● Exercise brief
Everything in the records below should be printed exactly, except the pictures.

########################################

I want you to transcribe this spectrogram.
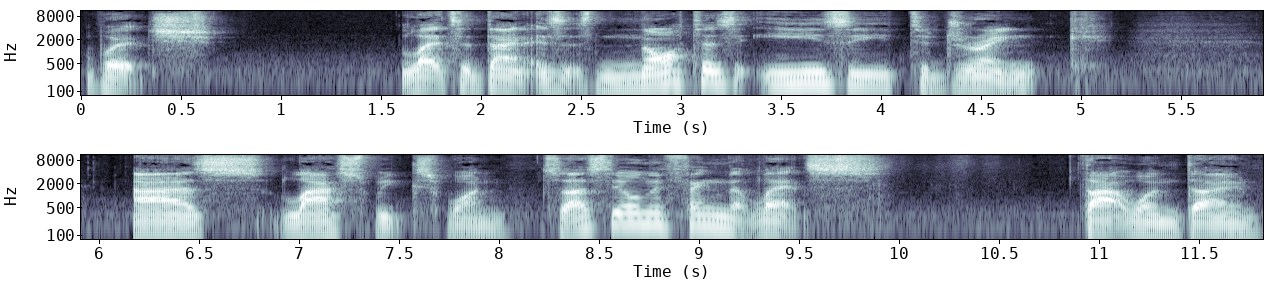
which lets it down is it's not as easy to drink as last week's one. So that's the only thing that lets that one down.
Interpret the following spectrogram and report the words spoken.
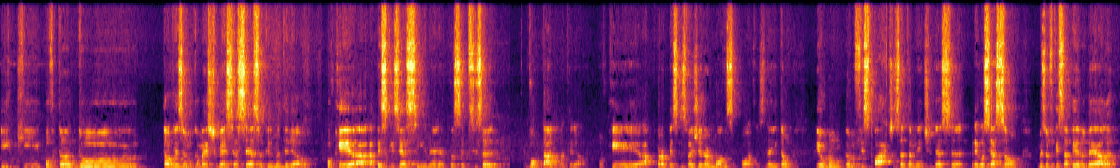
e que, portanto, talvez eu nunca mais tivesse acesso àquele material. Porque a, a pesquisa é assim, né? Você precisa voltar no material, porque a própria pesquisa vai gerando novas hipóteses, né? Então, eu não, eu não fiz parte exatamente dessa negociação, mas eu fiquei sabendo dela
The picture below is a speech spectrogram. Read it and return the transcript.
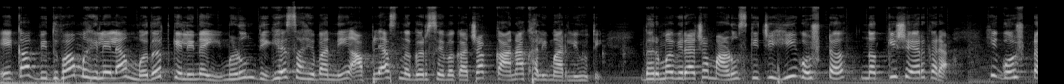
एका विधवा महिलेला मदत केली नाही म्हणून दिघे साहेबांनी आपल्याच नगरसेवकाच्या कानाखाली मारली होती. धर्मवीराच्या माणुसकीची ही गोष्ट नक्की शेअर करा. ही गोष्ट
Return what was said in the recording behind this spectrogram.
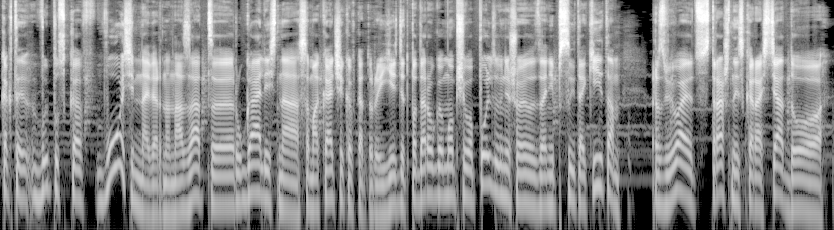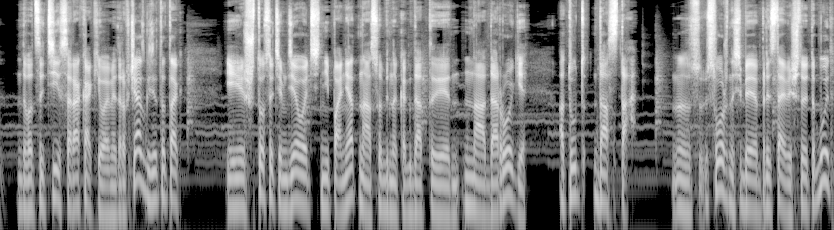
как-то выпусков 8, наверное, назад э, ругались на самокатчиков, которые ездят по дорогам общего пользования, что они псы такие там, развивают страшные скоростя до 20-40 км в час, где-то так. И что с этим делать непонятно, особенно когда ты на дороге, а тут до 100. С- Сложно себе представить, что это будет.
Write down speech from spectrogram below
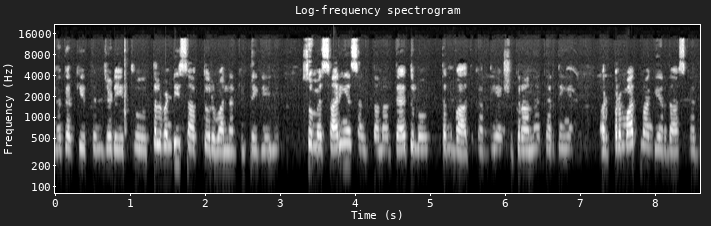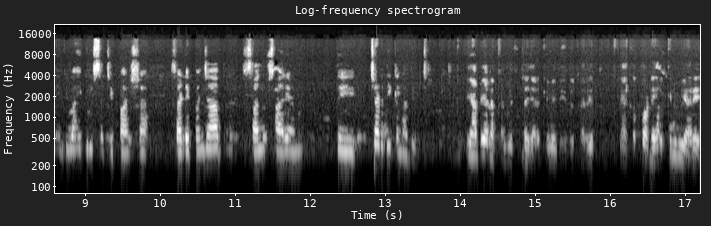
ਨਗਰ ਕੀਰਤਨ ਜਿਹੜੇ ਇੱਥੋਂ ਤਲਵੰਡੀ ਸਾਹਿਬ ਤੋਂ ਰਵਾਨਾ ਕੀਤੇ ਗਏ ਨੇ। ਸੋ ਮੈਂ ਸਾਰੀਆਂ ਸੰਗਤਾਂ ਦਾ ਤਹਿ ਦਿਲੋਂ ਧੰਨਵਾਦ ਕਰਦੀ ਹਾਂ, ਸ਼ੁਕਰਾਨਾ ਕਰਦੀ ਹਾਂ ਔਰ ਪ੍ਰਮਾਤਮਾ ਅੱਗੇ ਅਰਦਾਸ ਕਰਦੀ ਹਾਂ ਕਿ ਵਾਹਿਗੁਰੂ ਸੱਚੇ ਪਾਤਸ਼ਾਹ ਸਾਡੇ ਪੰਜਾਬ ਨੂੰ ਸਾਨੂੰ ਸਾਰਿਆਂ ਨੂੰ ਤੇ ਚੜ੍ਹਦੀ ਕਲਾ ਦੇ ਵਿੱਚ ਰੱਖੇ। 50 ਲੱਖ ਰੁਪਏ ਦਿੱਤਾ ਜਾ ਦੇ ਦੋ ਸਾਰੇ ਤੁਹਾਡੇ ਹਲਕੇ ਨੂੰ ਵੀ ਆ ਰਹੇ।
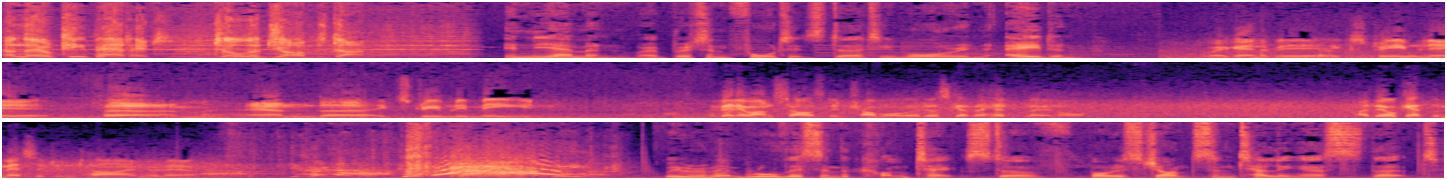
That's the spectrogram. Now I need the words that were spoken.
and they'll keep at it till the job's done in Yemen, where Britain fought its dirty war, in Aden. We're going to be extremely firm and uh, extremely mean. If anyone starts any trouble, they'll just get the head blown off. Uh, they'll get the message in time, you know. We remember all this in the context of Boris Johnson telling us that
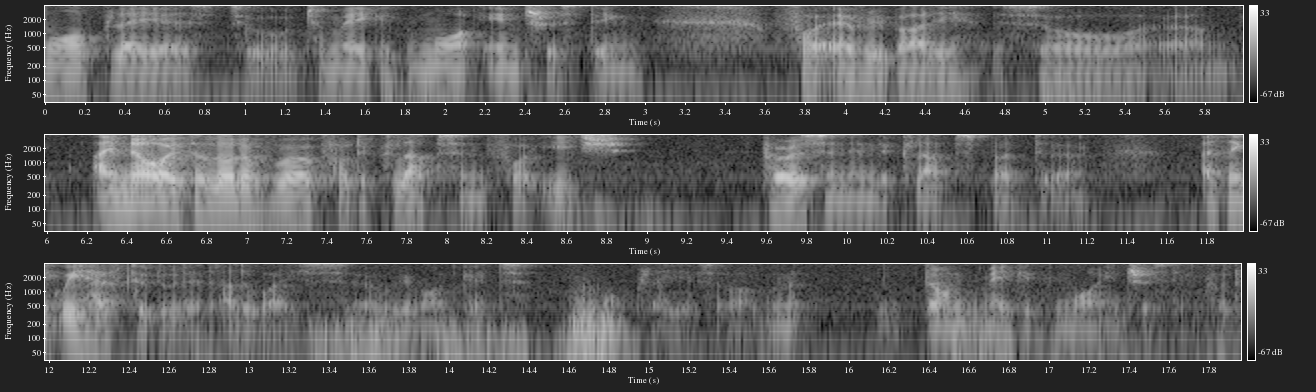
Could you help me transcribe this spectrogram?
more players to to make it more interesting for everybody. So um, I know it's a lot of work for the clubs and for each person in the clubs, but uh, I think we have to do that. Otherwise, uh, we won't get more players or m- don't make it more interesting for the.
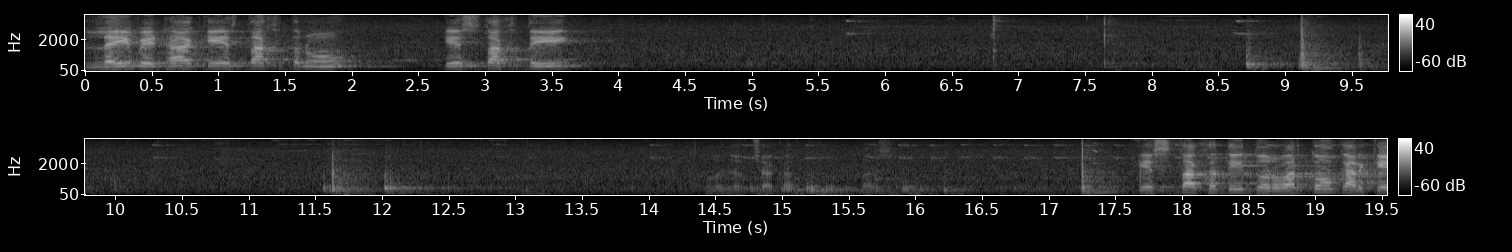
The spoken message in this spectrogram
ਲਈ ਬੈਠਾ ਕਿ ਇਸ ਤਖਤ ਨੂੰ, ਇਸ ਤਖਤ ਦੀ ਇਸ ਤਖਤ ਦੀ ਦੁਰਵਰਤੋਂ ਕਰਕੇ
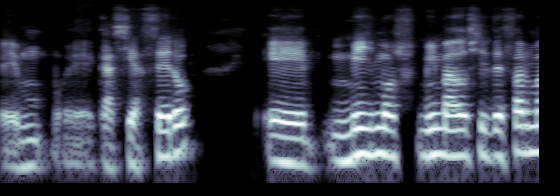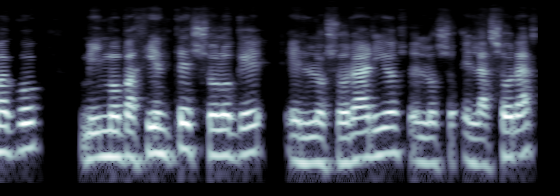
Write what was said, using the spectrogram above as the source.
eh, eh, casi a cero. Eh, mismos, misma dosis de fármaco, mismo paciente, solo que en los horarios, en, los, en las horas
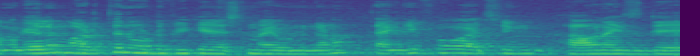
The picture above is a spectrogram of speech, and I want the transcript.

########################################

● Solution
I want you to transcribe this spectrogram.
which lets it down is it's not as easy to drink as last week's one. So that's the only thing that lets that one down.
Interpret the following spectrogram and report the words spoken.
e que, portanto, talvez eu nunca mais tivesse acesso àquele material. Porque a, a pesquisa é assim, né? Você precisa voltar no material, porque a própria pesquisa vai gerando novas hipóteses, né? Então, eu não, eu não fiz parte exatamente dessa negociação, mas eu fiquei sabendo dela
The picture below is a speech spectrogram. Read it and return the transcript.
एका विधवा महिलेला मदत केली नाही म्हणून दिघे साहेबांनी आपल्याच नगरसेवकाच्या कानाखाली मारली होती. धर्मवीराच्या माणुसकीची ही गोष्ट नक्की शेअर करा. ही गोष्ट
Return what was said in the recording behind this spectrogram.
как-то выпусков 8, наверное, назад э, ругались на самокатчиков, которые ездят по дорогам общего пользования, что они псы такие там, развивают страшные скоростя до 20-40 км в час, где-то так. И что с этим делать непонятно, особенно когда ты на дороге, а тут до 100. С- Сложно себе представить, что это будет.
Write down speech from spectrogram below
ਨਗਰ ਕੀਰਤਨ ਜਿਹੜੇ ਇੱਥੋਂ ਤਲਵੰਡੀ ਸਾਹਿਬ ਤੋਂ ਰਵਾਨਾ ਕੀਤੇ ਗਏ ਨੇ। ਸੋ ਮੈਂ ਸਾਰੀਆਂ ਸੰਗਤਾਂ ਦਾ ਤਹਿ ਦਿਲੋਂ ਧੰਨਵਾਦ ਕਰਦੀ ਹਾਂ, ਸ਼ੁਕਰਾਨਾ ਕਰਦੀ ਹਾਂ ਔਰ ਪ੍ਰਮਾਤਮਾ ਅੱਗੇ ਅਰਦਾਸ ਕਰਦੀ ਹਾਂ ਕਿ ਵਾਹਿਗੁਰੂ ਸੱਚੇ ਪਾਤਸ਼ਾਹ ਸਾਡੇ ਪੰਜਾਬ ਨੂੰ ਸਾਨੂੰ ਸਾਰਿਆਂ ਨੂੰ ਤੇ ਚੜ੍ਹਦੀ ਕਲਾ ਦੇ ਵਿੱਚ ਰੱਖੇ। 50 ਲੱਖ ਰੁਪਏ ਦਿੱਤਾ ਜਾ ਦੇ ਦੋ ਸਾਰੇ ਤੁਹਾਡੇ ਹਲਕੇ ਨੂੰ ਵੀ ਆ ਰਹੇ।
That's the spectrogram. Now I need the words that were spoken.
and they'll keep at it till the job's done in Yemen, where Britain fought its dirty war, in Aden. We're going to be extremely firm and uh, extremely mean. If anyone starts any trouble, they'll just get the head blown off. Uh, they'll get the message in time, you know. We remember all this in the context of Boris Johnson telling us that
Could you help me transcribe this spectrogram?
more players to to make it more interesting for everybody. So um, I know it's a lot of work for the clubs and for each person in the clubs, but uh, I think we have to do that. Otherwise, uh, we won't get more players or m- don't make it more interesting for the.
The spoken message in this spectrogram
ਲਈ ਬੈਠਾ ਕਿ ਇਸ ਤਖਤ ਨੂੰ, ਇਸ ਤਖਤ ਦੀ ਇਸ ਤਖਤ ਦੀ ਦੁਰਵਰਤੋਂ ਕਰਕੇ
Write what was said, using the spectrogram above as the source.
eh, eh, casi a cero. Eh, mismos, misma dosis de fármaco, mismo paciente, solo que en los horarios, en, los, en las horas
The picture above is a spectrogram of speech, and I want the transcript.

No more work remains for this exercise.